(ii) an employee of the private fund or an affiliated management person of the private fund (other than an employee performing solely clerical, secretarial or administrative functions with regard to such company or its investments) who, in connection with his or her regular functions or duties, participates in the investment activities of such private fund, other private funds, or investment companies the investment activities of which are managed by such affiliated management person of the private fund, provided that such employee has been performing such functions and duties for or on behalf of the private fund or the affiliated management person of the private fund, or substantially similar functions or duties for or on behalf of another company for at least 12 months.
The SEC’s amendments now permit natural persons to include spousal equivalents when determining joint income and net worth for the purposes of qualifying as an accredited investor. Additionally, the SEC clarified that including spousal equivalents for either the joint income or net worth standard does not require joint purchase of the securities in question.
The following entities now qualify as accredited investors:
- SEC or state registered investment advisers and exempt reporting advisers;
- Rural Business Investment Companies (“RBICs”);
- Limited liability companies with total assets exceeding $5 million that were not formed for the specific purpose of acquiring the securities being offered;
- “Family offices” with at least $5 million in assets under management and their “family clients,” as each is defined in the Investment Advisers Act of 1940; and
- Any entity that is not otherwise listed (such as Indian tribes and governmental bodies) that (i) was not formed for the specific purpose of acquiring the securities being offered and (ii) owns investments in excess of $5 million.

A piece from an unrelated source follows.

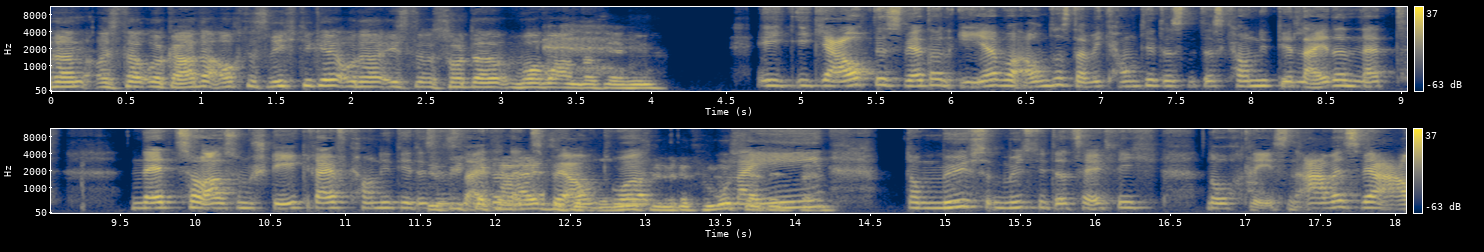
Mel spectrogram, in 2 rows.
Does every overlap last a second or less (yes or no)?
no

Additionally, the SEC clarified that in determining accredited investor status of an investor entity, issuers may look through various layers of entity ownership to the natural person owners. Thus, if those natural persons are themselves accredited investors, and if all other equity owners of the investor entity are accredited investors, the investor entity would be an accredited investor under Rule 501(a)(8). This is in keeping with the SEC’s intent to qualify entities owned 100% by accredited investors, even where such ownership is indirect.
The SEC also amended Rule 215 so that it now cross-references the definition of accredited investor in Rule 501(a), ensuring that two definitions of accredited investor which had historically been substantially similar, but not identical, now conform.

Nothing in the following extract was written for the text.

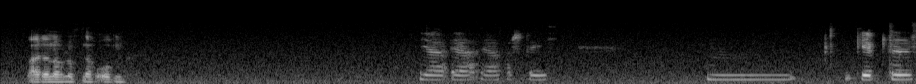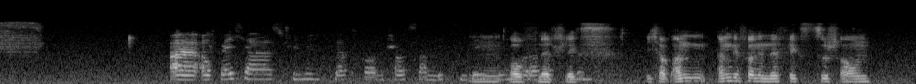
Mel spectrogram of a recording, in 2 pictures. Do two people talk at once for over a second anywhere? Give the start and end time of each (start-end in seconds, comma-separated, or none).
13.8-15.1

Amendments to Rule 144A expand the definition of “qualified institutional buyer” to include limited liability companies and RBICs, as well as any institutional investors included in the accredited investor definition that are not otherwise listed in Rule 144A, provided that such entities and investors meet the $100 million in securities owned and invested threshold that is currently included in the definition. Conforming amendments were also adopted with respect to Rule 163B and Rule 15g-1 of the Exchange Act.
With the newly expanded definition of accredited investor, more investors are now allowed to participate in private offerings. Fund managers and other issuers will need to revise and update their offering documents to reflect the amended definition of “accredited investor” and take advantage of this expanded investor pool. If you would like assistance in this process, our investment management practice group is standing by and would be happy to do so ahead of the amendments’ effective date.
Disclaimer: This summary is provided for educational and informational purposes only and is not legal advice. Any specific questions about these topics should be directed to attorneys Thomas H. Bilodeau III, Scott Stokes, David Glod or Matthew Sweet.